And of course politics could not be avoided. Among those “hot button” discussions were “Translating Russian literature into Ukrainian in the wake of the current crisis” and “The situation with translating Russian authors into Estonian.” There were also discussions on such “pedagogical subjects” as “What is the role of the university in molding young translators? And “How to teach students to preserve the ‘soul’ of a text,” along with more big picture questions such as “Does the translator need to know everything?” and “Is translation more or a science or a labor of love?”

But given the headlines of the day, the politics of translation was the topic always in the back of the mind of most attendees. As the article reported:

“The Institute of Translation chose to confront the matter head on by including a discussion on the topic from international expert and editor-in-chief of Russian Global Affairs, Fedor Lukyanov. Many translators present at the congress thought that this was unnecessary, suggesting that culture should not be affected by politics. The concept of the translator as cultural ambassador and peace envoy was further emphasized in the introduction printed on the first page of the congress’s itinerary: “The world is living in difficult times right now, when professional diplomacy is not always capable of quelling hostile conflicts, when mutual misunderstanding and mistrust break apart peace-loving people. In these situations, one must not undervalue the role of the literary translator, who fulfills the high humanitarian mission of bringing together the people and culture of different countries.” However, without any initiative from the organizers, the participants of the congress had issued an anti-war petition of their own. The translators expressed their “terror and pain at the sight of the events in Ukraine” and conveyed their collective protest against “the propaganda of hate, which distorts reality and calls people to violence.” According to the petition, “The duty of a translator as a cultural mediator is to promote and assist peace and freedom of speech, to openly stand out against violence and lies. Translation is possible only as free transfer of languages, ideas, cultures and worldviews.” This was made public on September 4, the congress’s first day, and was signed by more than 300 Russian and foreign translators, writers, scholars and others.”

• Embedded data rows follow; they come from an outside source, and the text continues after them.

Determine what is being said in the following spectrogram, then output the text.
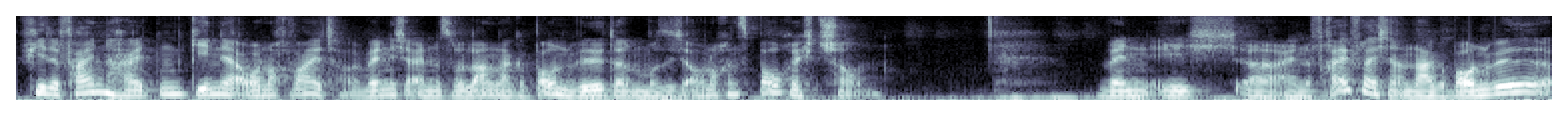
Viele Feinheiten gehen ja auch noch weiter. Wenn ich eine Solaranlage bauen will, dann muss ich auch noch ins Baurecht schauen wenn ich äh, eine Freiflächenanlage bauen will,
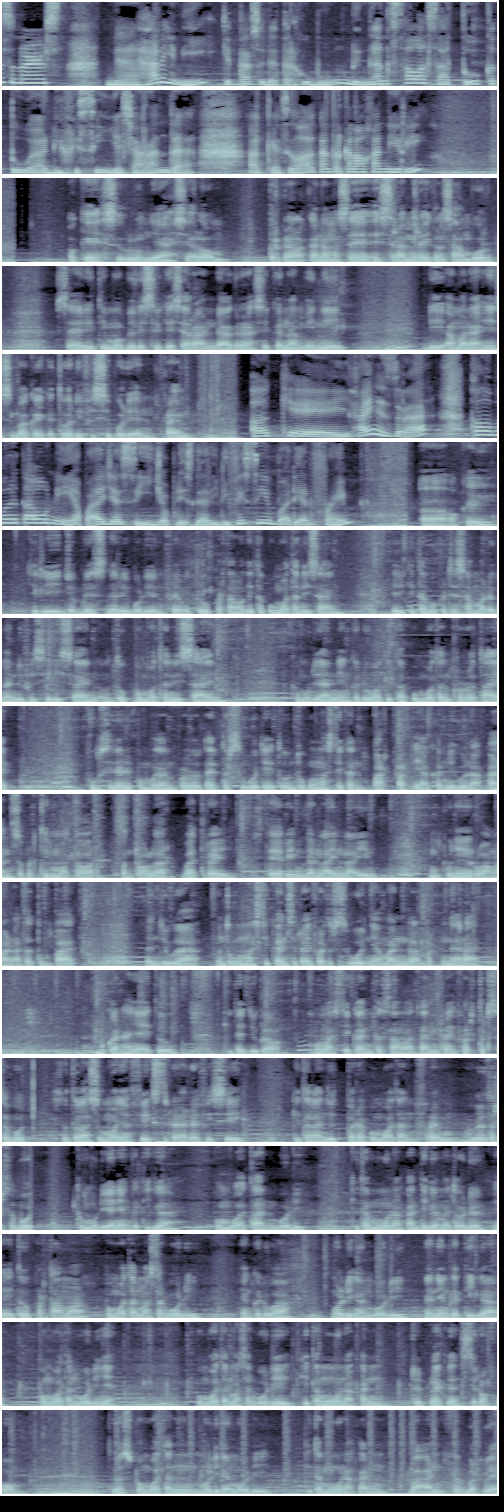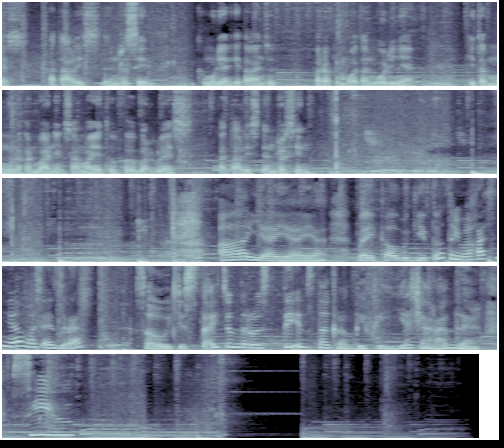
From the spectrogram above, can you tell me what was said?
listeners. Nah, hari ini kita sudah terhubung dengan salah satu ketua divisi Yacaranda. Oke, silakan perkenalkan diri. Oke, sebelumnya Shalom. Perkenalkan nama saya Esra Miracle Sambur. Saya di tim mobil listrik Yacaranda generasi ke-6 ini diamanahi sebagai ketua divisi body and frame. Oke, hai Ezra. Kalau boleh tahu nih, apa aja sih job desk dari divisi body and frame? Uh, Oke, jadi job desk dari body and frame itu pertama kita pembuatan desain. Jadi kita bekerja sama dengan divisi desain untuk pembuatan desain. Kemudian yang kedua kita pembuatan prototype. Fungsi dari pembuatan prototype tersebut yaitu untuk memastikan part-part yang akan digunakan seperti motor, controller, baterai, steering, dan lain-lain mempunyai ruangan atau tempat. Dan juga untuk memastikan si driver tersebut nyaman dalam berkendara. Bukan hanya itu, kita juga memastikan keselamatan driver tersebut. Setelah semuanya fix dari revisi, kita lanjut pada pembuatan frame mobil tersebut. Kemudian yang ketiga, pembuatan body. Kita menggunakan tiga metode, yaitu pertama, pembuatan master body, yang kedua, moldingan body, dan yang ketiga, pembuatan bodinya. Pembuatan master body, kita menggunakan triplek dan styrofoam. Terus pembuatan moldingan body, kita menggunakan bahan fiberglass, katalis, dan resin. Kemudian kita lanjut pada pembuatan bodinya. Kita menggunakan bahan yang sama yaitu fiberglass, katalis, dan resin. Ah, ya, ya, ya. Baik, kalau begitu terima kasih ya Mas Ezra. So, just stay tune terus di Instagram TV Yacarandra. See you!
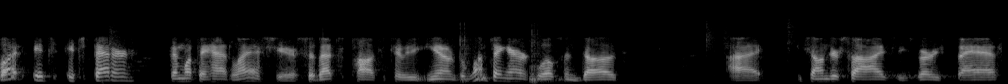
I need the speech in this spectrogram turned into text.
but it's it's better than what they had last year, so that's positivity. You know, the one thing Eric Wilson does, uh, he's undersized, he's very fast,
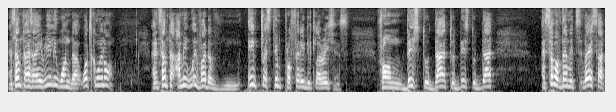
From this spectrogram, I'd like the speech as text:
And sometimes I really wonder what's going on. And sometimes, I mean, we've heard of interesting prophetic declarations from this to that to this to that. And some of them, it's very sad.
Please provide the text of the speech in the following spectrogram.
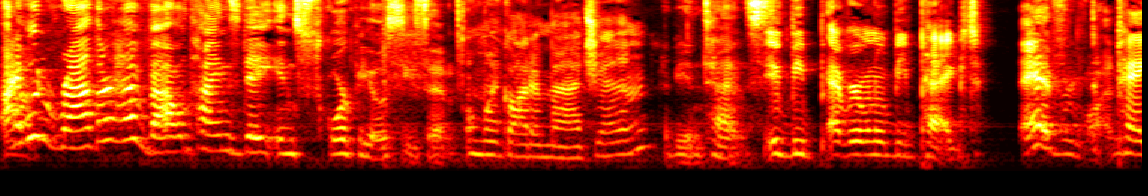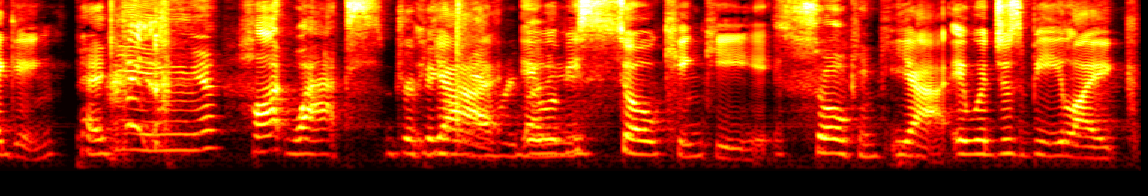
I would rather have Valentine's Day in Scorpio season. Oh my god, imagine. It'd be intense. It'd be everyone would be pegged. Everyone. Pegging. Pegging, hot wax dripping on Yeah, everybody. it would be so kinky. so kinky. Yeah, it would just be like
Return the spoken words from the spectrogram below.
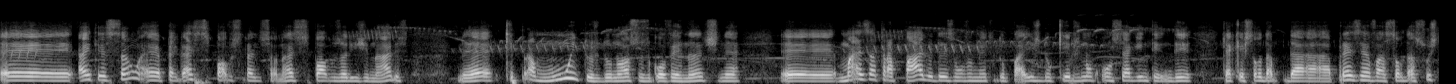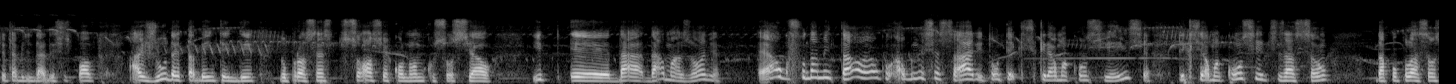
É, a intenção é pegar esses povos tradicionais, esses povos originários, né, que para muitos dos nossos governantes né, é, mais atrapalha o desenvolvimento do país do que eles não conseguem entender que a questão da, da preservação, da sustentabilidade desses povos ajuda também a entender no processo socioeconômico, social e é, da, da Amazônia é algo fundamental, é algo, algo necessário. Então tem que se criar uma consciência, tem que ser uma conscientização da população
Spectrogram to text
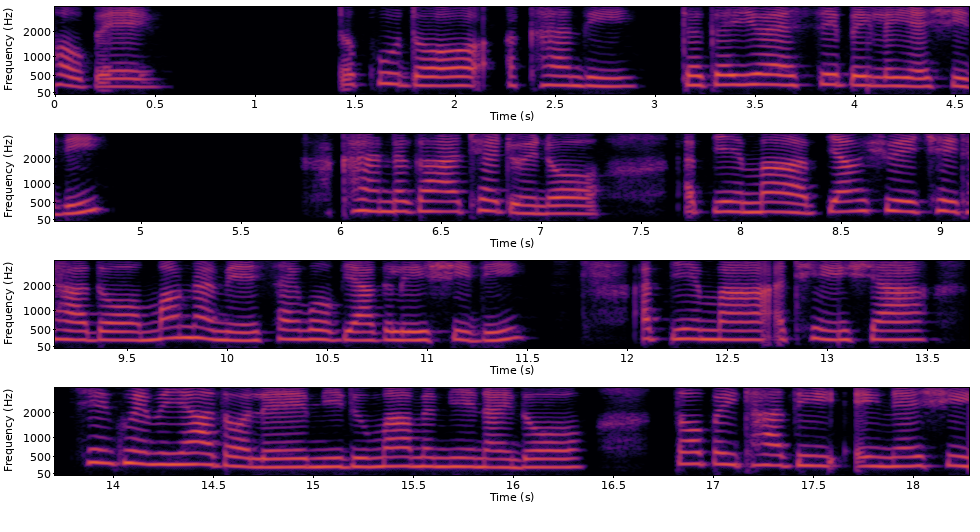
ဟုတ်ပဲ တခုသောအခန်းသည်တကရွက်စေးပိတ်လျက်ရှိသည်အခန်းတကားအထက်တွင်တော့အပြင်မှပြောင်းရွှေ့ချိတ်ထားသော မောက်နှံပင်ဆိုင်ပုံပြားကလေးရှိသည်အပြင်မှာအထင်ရှားချင်းခွေမရတော့လဲမြည်သူမှမမြင်နိုင်သောတောပိတ်ထားသည့်အိမ်ထဲရှိ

To read the rest of the report, including the list of prize-winning translators, click here.

And in a related story, The Moscow Times reports that:

Citing his lack of regard for President Vladimir Putin, a Dutch translator known for bringing some of Russia’s greatest literary works to Dutch bookshelves has refused to accept the coveted Medal of Pushkin, Dutch NRC news website reported on Saturday.

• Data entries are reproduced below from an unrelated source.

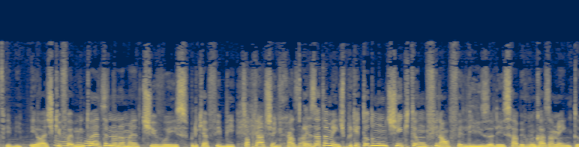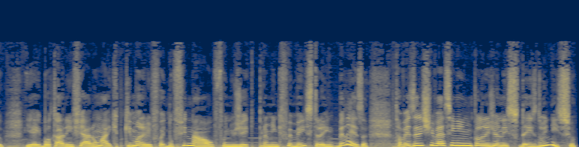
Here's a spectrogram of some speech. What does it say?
Phoebe. E eu acho que Ah, foi muito gosto. heteronormativo isso, porque a Phoebe Só porque ela tinha que casar. Exatamente, porque todo mundo tinha que ter um final feliz ali, sabe, Uhum. com o casamento. E aí botaram e enfiaram o Mike, porque, mano, ele foi no final, foi de um jeito pra mim que foi meio estranho. Beleza, talvez eles estivessem planejando isso desde o início,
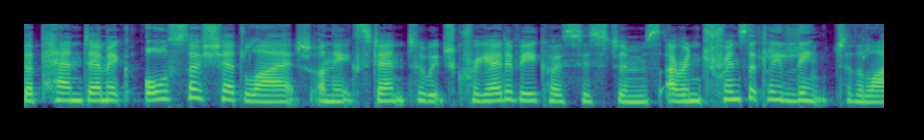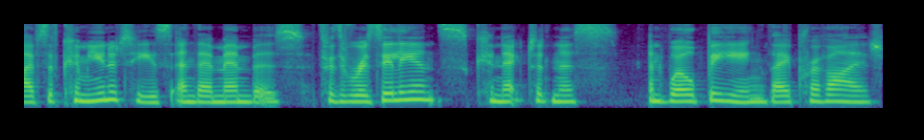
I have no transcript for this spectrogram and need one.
the pandemic also shed light on the extent to which creative ecosystems are intrinsically linked to the lives of communities and their members through the resilience, connectedness, and well being they provide.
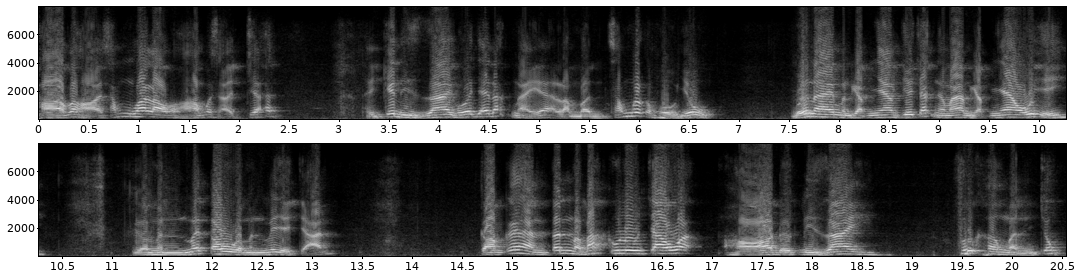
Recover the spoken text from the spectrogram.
thọ của họ sống quá lâu họ không có sợ chết. Thì cái design của cái trái đất này á, là mình sống rất là phù du. Bữa nay mình gặp nhau chưa chắc ngày mai mình gặp nhau quý vị. Rồi mình mới tu rồi mình mới về chảnh. Còn cái hành tinh mà bắc của lưu châu á họ được design phước hơn mình chút.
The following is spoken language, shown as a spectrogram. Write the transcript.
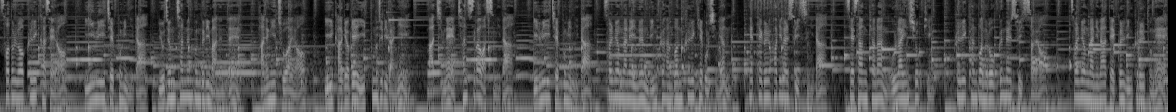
서둘러 클릭하세요. 2위 제품입니다. 요즘 찾는 분들이 많은데 반응이 좋아요. 이 가격에 이 품질이라니 마침내 찬스가 왔습니다. 1위 제품입니다. 설명란에 있는 링크 한번 클릭해 보시면 혜택을 확인할 수 있습니다. 세상 편한 온라인 쇼핑. 클릭 한 번으로 끝낼 수 있어요. 설명란이나 댓글 링크를 통해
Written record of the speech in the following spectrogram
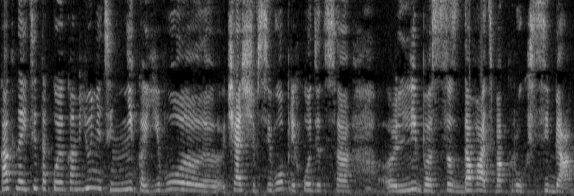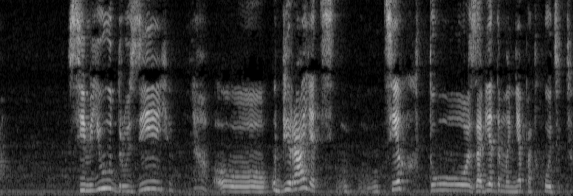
Как найти такое комьюнити? Ника, его э, чаще всего приходится э, либо создавать вокруг себя семью, друзей, э, убирая тех, кто заведомо не подходит.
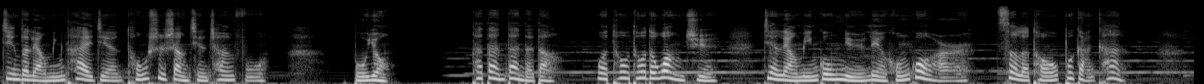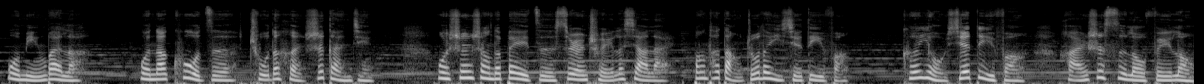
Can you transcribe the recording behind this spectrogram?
惊得两名太监同时上前搀扶。不用，他淡淡的道。我偷偷的望去，见两名宫女脸红过耳，侧了头不敢看。我明白了，我那裤子除得很是干净，我身上的被子虽然垂了下来，帮他挡住了一些地方，可有些地方还是似漏非漏。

“I would with great gratitude accept this honor if it wasn’t for [President Vladimir Putin], whose behavior and way of thinking I despise. He represents a big threat to freedom and peace on our planet,” translator Hans Bolland wrote in response to an invitation to the Kremlin to receive the award from Putin himself in November.

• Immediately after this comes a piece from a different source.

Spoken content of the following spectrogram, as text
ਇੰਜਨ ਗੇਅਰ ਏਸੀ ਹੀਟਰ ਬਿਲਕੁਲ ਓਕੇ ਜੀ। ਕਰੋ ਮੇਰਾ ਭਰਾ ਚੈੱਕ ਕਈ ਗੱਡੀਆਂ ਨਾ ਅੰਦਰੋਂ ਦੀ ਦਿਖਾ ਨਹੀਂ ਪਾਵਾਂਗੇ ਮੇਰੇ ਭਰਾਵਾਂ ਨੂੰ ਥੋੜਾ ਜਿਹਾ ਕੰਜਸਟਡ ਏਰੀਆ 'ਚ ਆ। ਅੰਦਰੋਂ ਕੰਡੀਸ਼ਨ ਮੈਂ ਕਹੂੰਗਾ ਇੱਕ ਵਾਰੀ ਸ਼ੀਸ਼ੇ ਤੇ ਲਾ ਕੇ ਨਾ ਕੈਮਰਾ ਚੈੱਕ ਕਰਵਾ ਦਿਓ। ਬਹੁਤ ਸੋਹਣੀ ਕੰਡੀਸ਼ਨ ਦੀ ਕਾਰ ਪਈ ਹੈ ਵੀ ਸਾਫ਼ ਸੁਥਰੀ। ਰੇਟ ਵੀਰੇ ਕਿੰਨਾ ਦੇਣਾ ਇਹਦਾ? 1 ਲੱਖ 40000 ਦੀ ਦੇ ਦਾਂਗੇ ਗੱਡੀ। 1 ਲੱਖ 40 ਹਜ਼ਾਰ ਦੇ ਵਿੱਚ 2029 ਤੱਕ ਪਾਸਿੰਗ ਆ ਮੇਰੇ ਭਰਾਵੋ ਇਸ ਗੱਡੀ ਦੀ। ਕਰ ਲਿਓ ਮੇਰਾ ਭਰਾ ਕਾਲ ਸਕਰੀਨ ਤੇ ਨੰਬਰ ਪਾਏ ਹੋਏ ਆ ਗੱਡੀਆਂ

“Every connection between him [Putin] and me, his name and the name of [Alexander] Pushkin, is disgusting and intolerable for me,” Bolland wrote in his letter.

Bolland sent his strongly worded rejection letter to the Russian Embassy in The Hague.

Bolland would have been the first Dutch national to receive the Medal of Pushkin, which was established by the Russian government in 1999 to commemorate extraordinary individual achievements in arts and culture.
Bolland is Holland’s foremost translator of Russian literature, having brought Dutch readers the works of such literary greats as Pushkin and Lermontov, as well as contemporary authors. Between 1992 and 1996, he taught Dutch language and literature at St. Petersburg State University.

About the Author

Dennis Abrams

Dennis Abrams is a contributing editor for Publishing Perspectives, responsible for news, children's publishing and media. He's also a restaurant critic, literary blogger, and the author of "The Play's The Thing," a complete YA guide to the plays of William Shakespeare published by Pentian, as well as more than 30 YA biographies and histories for Chelsea House publishers.